WORK ITEM :: Reproduce, word for word, all of the records; the pictures stay out.
RECORDS PROVIDED Start Marker
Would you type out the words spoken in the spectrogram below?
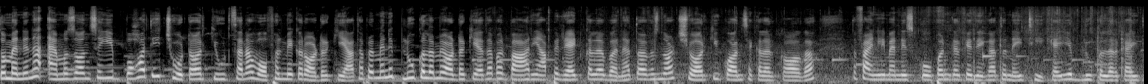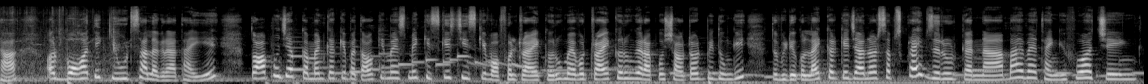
तो मैंने ना अमेजोन से ये बहुत ही छोटा और क्यूट सा ना वॉफल मेकर ऑर्डर किया था, पर मैंने ब्लू कलर में ऑर्डर किया था, पर बाहर यहाँ पे रेड कलर बना है तो आई वॉज़ नॉट श्योर कि कौन से कलर का होगा। तो फाइनली मैंने इसको ओपन करके देखा तो नहीं ठीक है, ये ब्लू कलर का ही था और बहुत ही क्यूट सा लग रहा था ये। तो आप मुझे अब कमेंट करके बताओ कि मैं इसमें किस किस चीज़ के वॉफल ट्राई करूँ, मैं वो ट्राई करूँगी और आपको शाउट आउट भी दूँगी। तो वीडियो को लाइक करके जाना और सब्सक्राइब ज़रूर करना। Bye bye thank you for watching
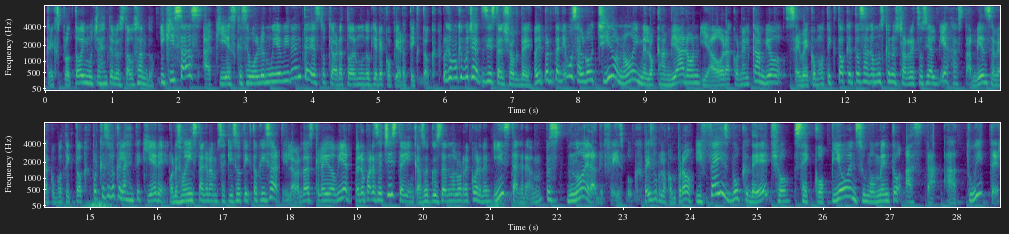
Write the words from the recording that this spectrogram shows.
que explotó y mucha gente lo está usando. Y quizás aquí es que se vuelve muy evidente esto que ahora todo el mundo quiere copiar TikTok, porque como que mucha gente sí está en shock de oye, pero teníamos algo chido, no? Y me lo cambiaron y ahora con el cambio se ve como TikTok. Entonces hagamos que nuestra red social viejas también se vea como TikTok, porque eso es lo que la gente quiere. Por eso Instagram se quiso TikTokizar y la verdad es que le ha ido bien, pero parece chiste. Y en caso de que ustedes no lo recuerden, Instagram pues no era de Facebook. Facebook lo compró y Facebook de hecho se copió en su momento hasta a Twitter.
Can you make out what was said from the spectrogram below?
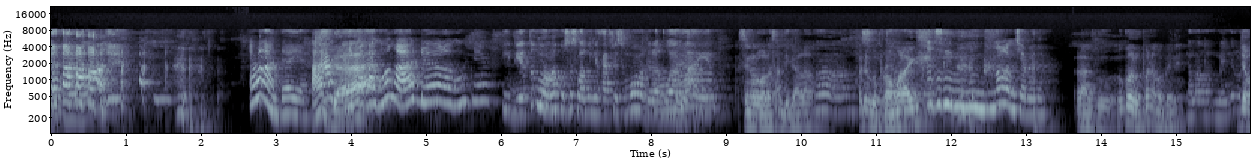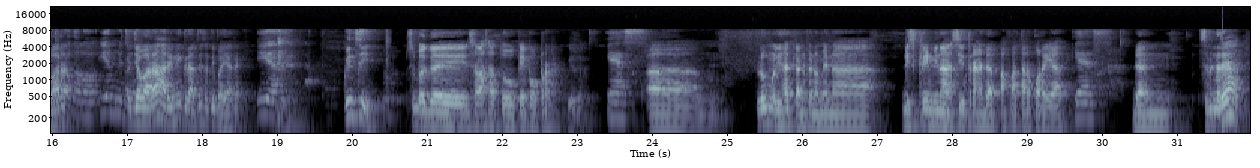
emang ada ya di Ada. kota gue nggak ada lagunya Ih, dia tuh malah khusus lagunya KFC semua ada lagu yang lain Single Wallace Anti Galau. Heeh. Aduh gue promo lagi. Hmm, emang lagu siapa itu Lagu. Oh, gue lupa nama bandnya. nama bandnya lupa Jawara. kalau iya Jawara hari ini gratis nanti bayar ya. iya Quincy sebagai salah satu K-popper gitu. yes Em, lu melihat kan fenomena diskriminasi terhadap avatar Korea yes dan sebenarnya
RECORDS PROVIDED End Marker
EXPECTED ANSWER ::
Would you type out the words spoken in the spectrogram below?
तो मैंने ना अमेजोन से ये बहुत ही छोटा और क्यूट सा ना वॉफल मेकर ऑर्डर किया था, पर मैंने ब्लू कलर में ऑर्डर किया था, पर बाहर यहाँ पे रेड कलर बना है तो आई वॉज़ नॉट श्योर कि कौन से कलर का होगा। तो फाइनली मैंने इसको ओपन करके देखा तो नहीं ठीक है, ये ब्लू कलर का ही था और बहुत ही क्यूट सा लग रहा था ये। तो आप मुझे अब कमेंट करके बताओ कि मैं इसमें किस किस चीज़ के वॉफल ट्राई करूँ, मैं वो ट्राई करूँगी और आपको शाउट आउट भी दूँगी। तो वीडियो को लाइक करके जाना और सब्सक्राइब ज़रूर करना। Bye bye thank you for watching
Write the words from the recording that this spectrogram shows.
que explotó y mucha gente lo está usando. Y quizás aquí es que se vuelve muy evidente esto que ahora todo el mundo quiere copiar TikTok, porque como que mucha gente sí está en shock de oye, pero teníamos algo chido, no? Y me lo cambiaron y ahora con el cambio se ve como TikTok. Entonces hagamos que nuestra red social viejas también se vea como TikTok, porque eso es lo que la gente quiere. Por eso Instagram se quiso TikTokizar y la verdad es que le ha ido bien, pero parece chiste. Y en caso de que ustedes no lo recuerden, Instagram pues no era de Facebook. Facebook lo compró y Facebook de hecho se copió en su momento hasta a Twitter.
Can you make out what was said from the spectrogram below?
emang ada ya di Ada. kota gue nggak ada lagunya Ih, dia tuh malah khusus lagunya KFC semua ada lagu yang lain Single Wallace Anti Galau. Heeh. Aduh gue promo lagi. Hmm, emang lagu siapa itu Lagu. Oh, gue lupa nama bandnya. nama bandnya lupa Jawara. kalau iya Jawara hari ini gratis nanti bayar ya. iya Quincy sebagai salah satu K-popper gitu. yes Em, lu melihat kan fenomena diskriminasi terhadap avatar Korea yes dan sebenarnya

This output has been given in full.